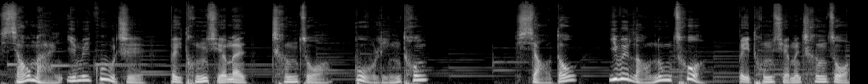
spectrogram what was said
小满因为固执被同学们称作不灵通，小兜因为老弄错被同学们称作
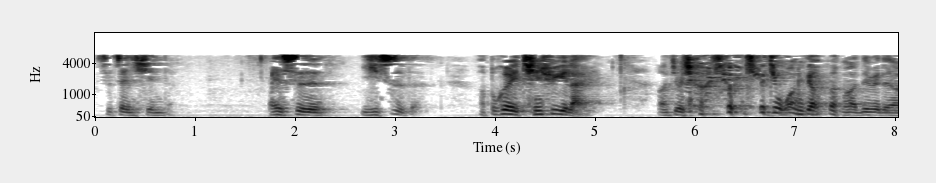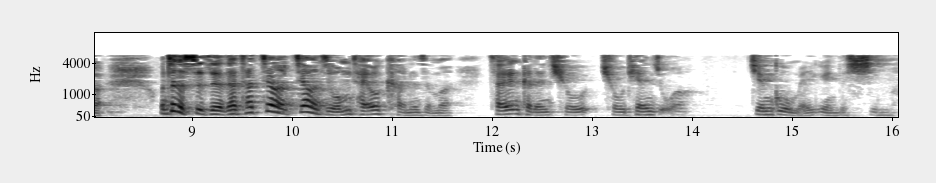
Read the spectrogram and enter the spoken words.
是真心的，而是一致的啊，不会情绪一来啊就就就就就忘掉了嘛，对不对啊？我这个是这样，那他这样这样子，我们才有可能什么？才有可能求求天主啊！兼顾每一个人的心嘛，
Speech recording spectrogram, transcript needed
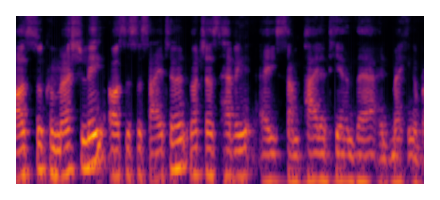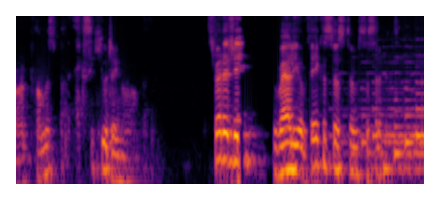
also commercially, also societal, not just having a some pilot here and there and making a brand promise, but executing around that. Strategy, the value of ecosystems, ecosystem, sustainability.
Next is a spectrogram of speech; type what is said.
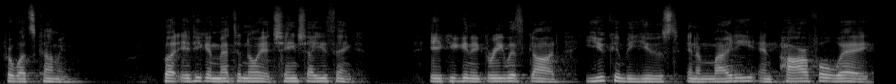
for what's coming. But if you can metanoia, change how you think, if you can agree with God, you can be used in a mighty and powerful way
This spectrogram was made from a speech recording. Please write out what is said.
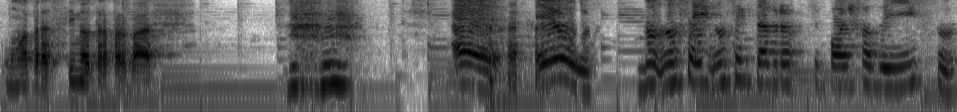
Uma para cima e outra para baixo. é, eu não, não, sei, não sei se, dá pra, se pode fazer isso,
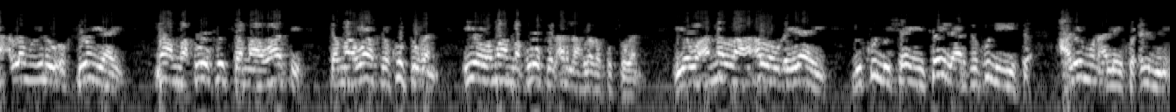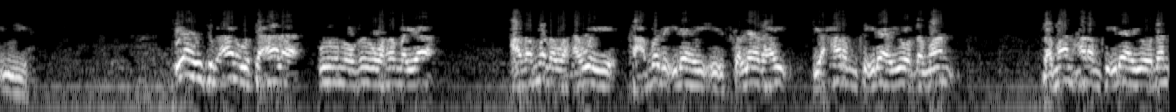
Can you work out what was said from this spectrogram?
yaclamu inuu ogsoon yahay maa makhluuq fi samaawaati samaawaadka ku sugan iyo wamaa makhluuq fil ardi arlada ku sugan iyo wa anna allaha allow dha ilaahay bikulli shayin shay la arka kulligiisa caliimun allay ku cilmina inuu yahay ilaahay subxaanahu watacaala wuxuu noogaga warramayaa cadamada waxaa weeye kacbada ilaahay ee iska leedahay iyo xaramka ilaahay oo dhammaan dhammaan xaramka ilaahay oo dhan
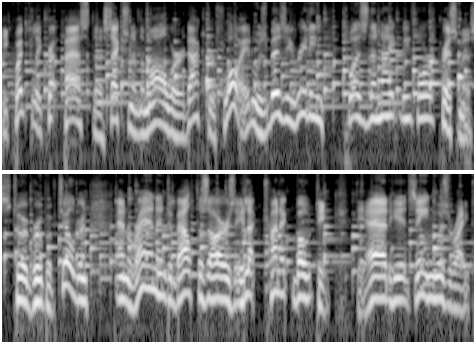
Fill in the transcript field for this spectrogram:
He quickly crept past the section of the mall where Dr. Floyd was busy reading Twas the Night Before Christmas to a group of children and ran into Balthazar's electronic boutique. The ad he had seen was right.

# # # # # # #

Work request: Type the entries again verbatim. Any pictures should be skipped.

Exercise solution:
spectrogram what was said
小满因为固执被同学们称作不灵通，小兜因为老弄错被同学们称作
Read the spectrogram and enter the spoken words.
是真心的，而是一致的啊，不会情绪一来啊就就就就就忘掉了嘛，对不对啊？我这个是这样，那他这样这样子，我们才有可能什么？才有可能求求天主啊！兼顾每一个人的心嘛，
Speech recording spectrogram, transcript needed
also commercially, also societal, not just having a some pilot here and there and making a brand promise, but executing around that. Strategy, the value of ecosystems, ecosystem, sustainability.
Next is a spectrogram of speech; type what is said.
for what's coming. But if you can metanoia, change how you think, if you can agree with God, you can be used in a mighty and powerful way
This spectrogram was made from a speech recording. Please write out what is said.
Uma para cima e outra para baixo. é, eu não, não, sei, não sei se, dá pra, se pode fazer isso,
Can you work out what was said from this spectrogram?
yaclamu inuu ogsoon yahay maa makhluuq fi samaawaati samaawaadka ku sugan iyo wamaa makhluuq fil ardi arlada ku sugan iyo wa anna allaha allow dha ilaahay bikulli shayin shay la arka kulligiisa caliimun allay ku cilmina inuu yahay ilaahay subxaanahu watacaala wuxuu noogaga warramayaa cadamada waxaa weeye kacbada ilaahay ee iska leedahay iyo xaramka ilaahay oo dhammaan dhammaan xaramka ilaahay oo dhan
Fill in the transcript field for this spectrogram:
He quickly crept past the section of the mall where Dr. Floyd was busy reading Twas the Night Before Christmas to a group of children and ran into Balthazar's electronic boutique. The ad he had seen was right.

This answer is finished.